BEGIN

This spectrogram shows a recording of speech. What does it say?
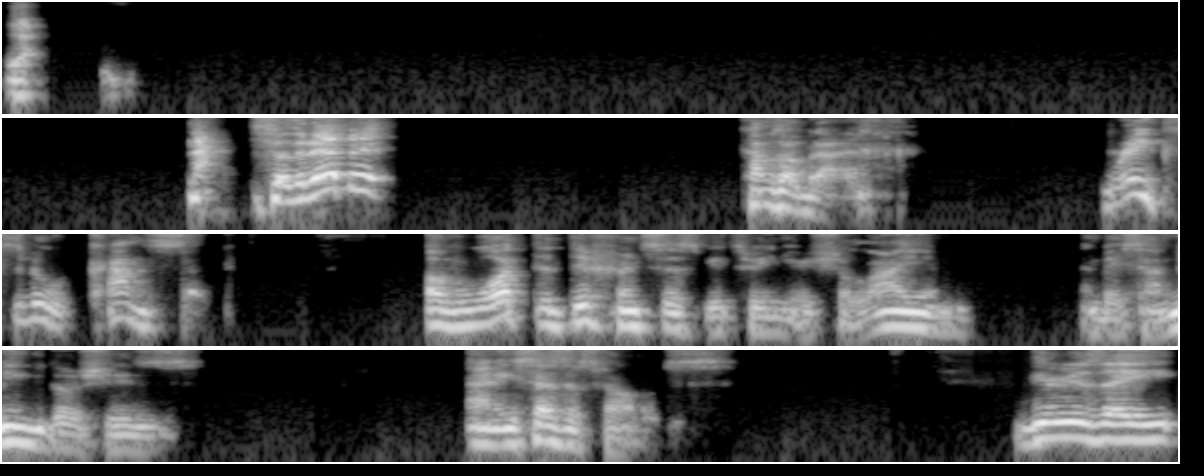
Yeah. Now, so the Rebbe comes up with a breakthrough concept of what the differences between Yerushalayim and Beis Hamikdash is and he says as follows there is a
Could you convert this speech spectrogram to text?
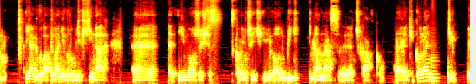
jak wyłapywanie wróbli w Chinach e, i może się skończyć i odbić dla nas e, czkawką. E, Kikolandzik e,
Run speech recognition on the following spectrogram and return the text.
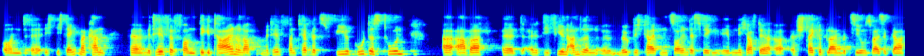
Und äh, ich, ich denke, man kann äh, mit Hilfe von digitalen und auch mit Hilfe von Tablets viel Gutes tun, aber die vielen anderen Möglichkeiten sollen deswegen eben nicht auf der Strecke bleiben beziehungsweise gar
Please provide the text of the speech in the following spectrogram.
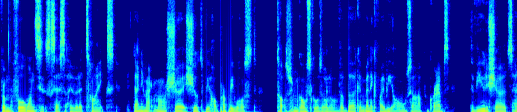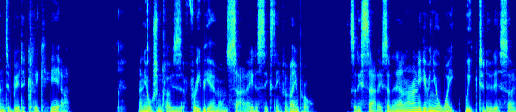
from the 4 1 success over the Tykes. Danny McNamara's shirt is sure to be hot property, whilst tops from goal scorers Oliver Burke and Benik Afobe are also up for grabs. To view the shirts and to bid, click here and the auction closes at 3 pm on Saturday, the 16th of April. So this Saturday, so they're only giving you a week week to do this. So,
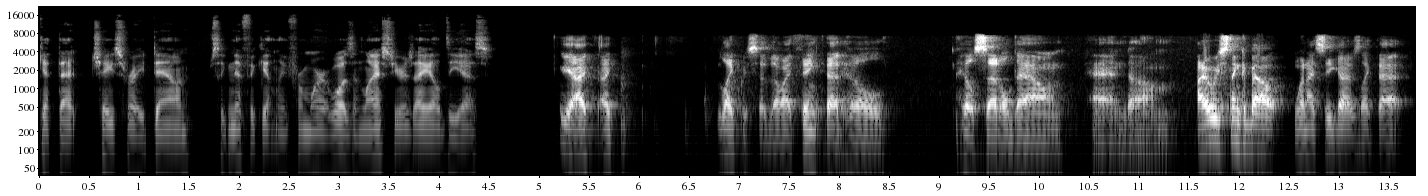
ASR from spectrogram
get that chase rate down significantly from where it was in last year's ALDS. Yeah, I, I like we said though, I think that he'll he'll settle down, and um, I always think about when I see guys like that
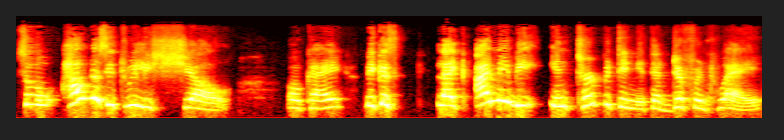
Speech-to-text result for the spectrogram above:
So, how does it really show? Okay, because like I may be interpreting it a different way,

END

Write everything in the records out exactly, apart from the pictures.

RESPONSE BOX:
This spectrogram shows a recording of speech. What does it say?
Yeah. Now, so the Rebbe comes up with a breakthrough concept of what the differences between Yerushalayim and Beis Hamikdash is and he says as follows there is a
Could you convert this speech spectrogram to text?
jak wyłapywanie wróbli w Chinach e, i może się skończyć i odbić dla nas e, czkawką. E, Kikolandzik e,
Run speech recognition on the following spectrogram and return the text.
Und äh, ich, ich denke, man kann äh, mit Hilfe von digitalen und auch mit Hilfe von Tablets viel Gutes tun, aber die vielen anderen Möglichkeiten sollen deswegen eben nicht auf der Strecke bleiben beziehungsweise gar
Please provide the text of the speech in the following spectrogram.
from the 4 1 success over the Tykes. Danny McNamara's shirt is sure to be hot property, whilst tops from goal scorers Oliver Burke and Benik Afobe are also up for grabs. To view the shirts and to bid, click here and the auction closes at 3 pm on Saturday, the 16th of April. So this Saturday, so they're only giving you a week week to do this. So,
ASR from spectrogram
get that chase rate down significantly from where it was in last year's ALDS. Yeah, I, I like we said though, I think that he'll he'll settle down, and um, I always think about when I see guys like that
Speech-to-text result for the spectrogram above:
So, how does it really show? Okay, because like I may be interpreting it a different way,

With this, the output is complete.